Of course, healthy share prices also draw one’s attention to the perennial problem in our society: inequality. On the one hand we have a rarefied world of sophisticated trading and investment in alternative assets. Bitcoin began trading on the Chicago Board Options exchange in December 2017, and its price is up 1,550 per cent this year, with one bitcoin currently worth £13,774. You’d still need quite a lot of those to purchase Leonardo’s ‘Salvator Mundi’ though, which sold for $450 million, although it would cover a half-smoked cigar of Winston Churchill’s, which sold at Boston-based RR Auction for $9,000.
On the other hand, we had the unforgettable tragedy of Grenfell Tower, which drew attention to the plight of the poor in the most expensive postal district in the country. It was easy to think of the burning tower as a symbol of a nation’s divisions. But perhaps that was too easy: it was a catastrophe, not a sign. And in any case, where May, a vicar’s daughter, failed to show the right compassion it was up to a King’s daughter to do what her first minister couldn’t, and provide the correct measure of empathy when grief was at its sharpest. Perhaps she has simply had more practice at it.
It was a good year for the Royal Family. The Duke and Duchess of Cambridge announced in September 2017 that they are expecting their third child, and Princess Charlotte – to the general delight of all – will begin nursery in January. But of course, the big news of the year was that Prince Harry became engaged to Meghan Markle. Markle immediately quit acting, perhaps drawing attention to a lack of true commitment to her art. But those who have watched Harry from afar, and seen him convert personal grief into a high-spirited individuality rare for a royal, could only be happy for him.
In other respects, politics and royals can seem ancillary to entertainment and culture. In a thousand box sets, and books and shows, the human imagination is thriving, and a certain strain of corrective fantasy appeared in the world’s art: LaLa Land made us want to tap-dance in the LA sunshine; Larry David gave us a cathartic season of Curb Your Enthusiasm; Philip Pullman returned to Dust.
In sport, though Usain Bolt was shown to be mortal in London running a 100 metres too many, the Jamaican sprinter also proved himself for all time a man of class in the way in which he dealt with defeat. The ageless Roger Federer took two more major titles, taking him to 19; as did the remarkable Rafael Nadal, who has 16. The Ashes were lost, but they deserved to be lost – and we’ll win them back next time.

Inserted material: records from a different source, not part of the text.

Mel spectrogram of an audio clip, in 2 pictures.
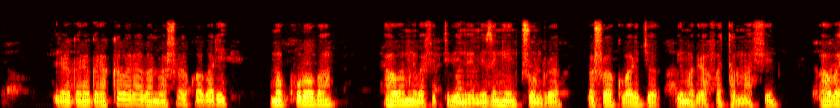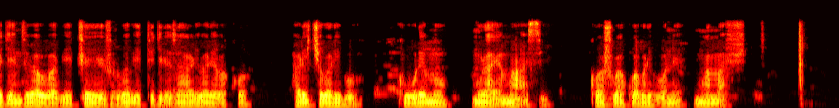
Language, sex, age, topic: Kinyarwanda, male, 25-35, agriculture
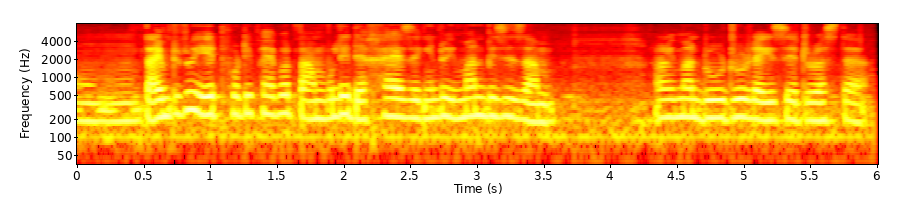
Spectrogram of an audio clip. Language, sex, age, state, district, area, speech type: Assamese, female, 30-45, Assam, Kamrup Metropolitan, urban, spontaneous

So all is not silent, and all isn’t bright. But at Christmas one is inclined to think optimistically: the curious image of the boy in the manger, and the star in the sky. Trump’s predecessor used to call it hope, and he implied that it shouldn’t be subject to fashion. Happy Christmas.
Christopher Jackson is head of the Spear’s Research Unit